· Man on Wire – A documentary constructed like a nail-biter, this true account of Phillippe Petit’s wire act atop the World Trade Center fills us with marvel at his daring. The view of the buildings may sadden some but this film invites the audience to serenely recollect the buildings’ majestic qualities through what is called the “artistic crime of the century.”

· Revolutionary Road – Leonardo DiCaprio and Kate Winslet re-unite for Sam Mendes’ adaptation of Richard Yates’ 1961 novel that peers through the empty conformist culture of 1950s suburbia. Their chemistry is much more abrasive this time than in Titanic and there is no happy ending to be had, but the movie serves as a powerful, cautionary warning on how a marriage should not be founded only on the whims of the idealistic romance that we easily fall for in other movies.

· Tell No One – One of the most engrossing “puzzle” movies in some time, Guillaume Canet’s adaptation of the American crime novel by Harlan Coben lays out its labyrinthine plot with razor-sharp logical sense and precision.
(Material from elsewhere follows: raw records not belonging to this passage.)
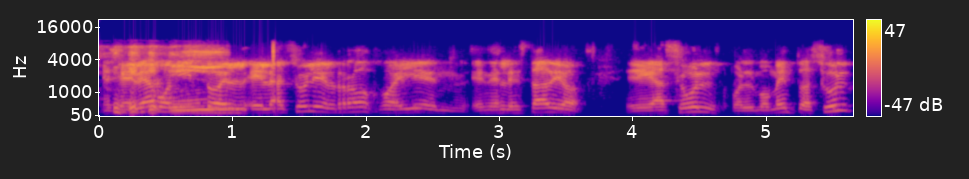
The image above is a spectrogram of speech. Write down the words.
Que se vea bonito el, el azul y el rojo ahí en, en el estadio eh, azul, por el momento azul.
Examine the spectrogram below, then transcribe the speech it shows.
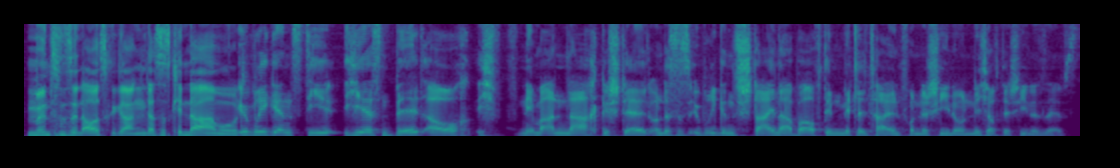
Münzen sind ausgegangen. Das ist Kinderarmut. Übrigens, die, hier ist ein Bild auch, ich nehme an, nachgestellt. Und es ist übrigens Steine, aber auf den Mittelteilen von der Schiene und nicht auf der Schiene selbst.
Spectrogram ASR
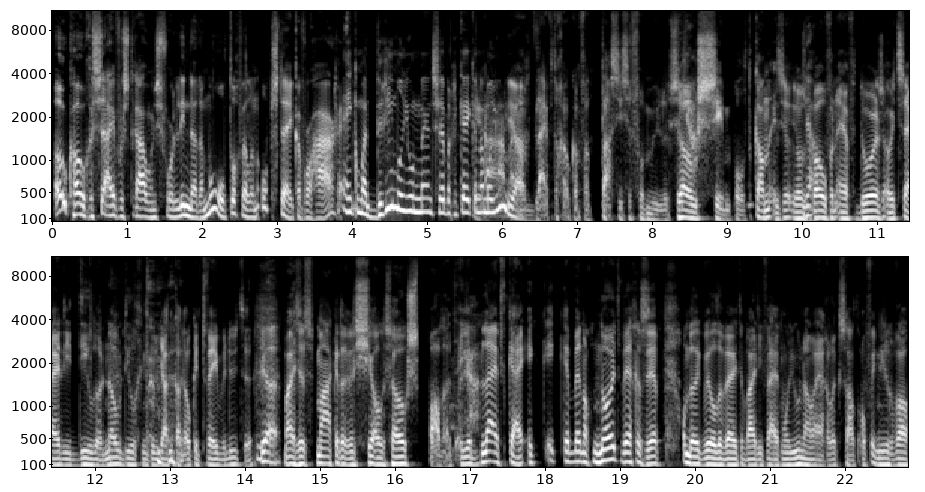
Ook hoge cijfers trouwens voor Linda de Mol. Toch wel een opsteker voor haar. 1,3 miljoen mensen hebben gekeken naar Ja, Miljoenenjacht. Het blijft toch ook een fantastische formule. Zo simpel. Het kan, zoals Ja. Bo van Erfdoorns ooit zei, die deal or no deal ging doen. Ja, het kan ook in twee minuten. Ja. Maar ze maken er een show zo spannend. En je blijft kijken. Ik, ik ben nog nooit weggezept omdat ik wilde weten waar die 5 miljoen nou eigenlijk zat. Of in ieder geval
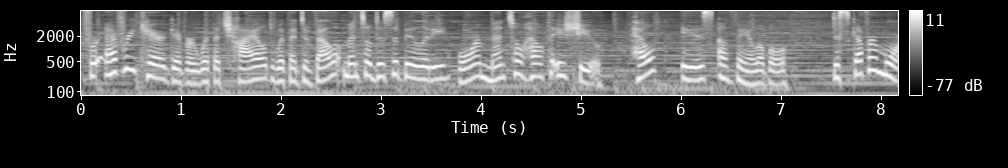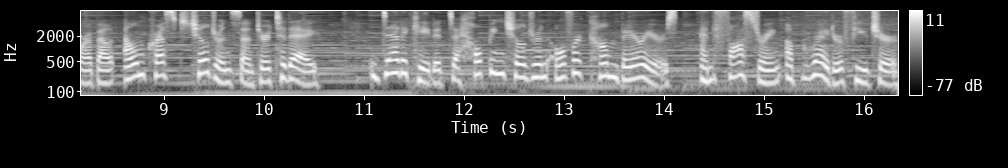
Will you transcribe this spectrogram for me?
For every caregiver with a child with a developmental disability or mental health issue, help is available. Discover more about Elmcrest Children's Center today. Dedicated to helping children overcome barriers and fostering a brighter future.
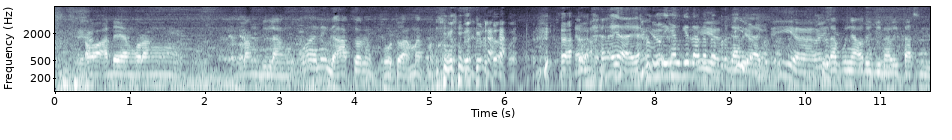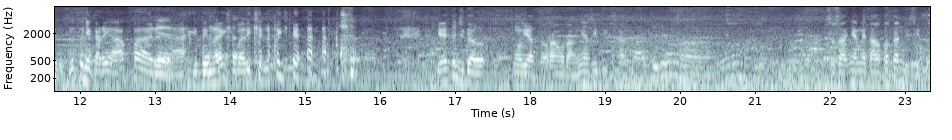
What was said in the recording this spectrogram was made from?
Kalau ada yang orang orang bilang wah ini nggak hardcore bodoh amat ya yang penting kan kita tetap Iya. berkarya gitu Iya. kita punya originalitas sendiri Lu punya karya apa? Iya. Nah, gituin lagi, balikin lagi. ya itu juga ngelihat orang-orangnya sih bisa Eh, susahnya metalcore kan di situ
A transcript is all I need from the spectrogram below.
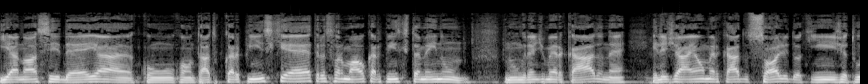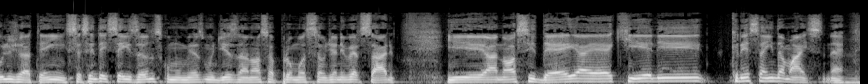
e a nossa ideia com o contato com o Karpinski é transformar o Karpinski também também num, num grande mercado, né? Ele já é um mercado sólido aqui em Getúlio, já tem 66 anos, como mesmo diz na nossa promoção de aniversário. E a nossa ideia é que ele cresça ainda mais, né? Uhum.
The flipside of the Korean thriller, The Chaser (which lays out all its clues in plain sight and just builds on mood and frustration to create suspense) but it is no less accomplished in keeping a tight rein on its complex story.

There were additionally some nice surprises: Cloverfield, Definitely, Maybe, Forgetting Sarah Marshall (as I have not been the biggest fan of the Apatow school of comedy), JCVD (with none other than Jean-Claude Van Damme delivering a real, full-blooded performance for the first time in a self-parodying role), Taken (a cool action thriller starring Liam Neeson that will be released in the US on January 30) and Tropic Thunder.

Then there were the year's most disappointing movies: Indiana Jones and the Kingdom of the Crystal Skull (please stop turning to George Lucas for any more creative direction), Quantum of Solace, Righteous Kill, Blindness, Get Smart, Doomsday, and The Curious Case of Benjamin Button.

The worst movies of the year (in order of putridity): Rambo (a most hypocritically and sanctimoniously sadistic film and the sight of people cheering on the violence here really disturbs me), The Mummy: Tomb of the Dragon Emperor, 10,000 B.C., The Love Guru, Fly Me to the Moon, 88 Minutes, The House Bunny, Star Wars: The Clone Wars (again, stop Lucas!), What Happens in Vegas, and Eagle Eye.

And finally, the cinematic carnage that is not even worthy of being labeled a movie: The Hottie & the Nottie.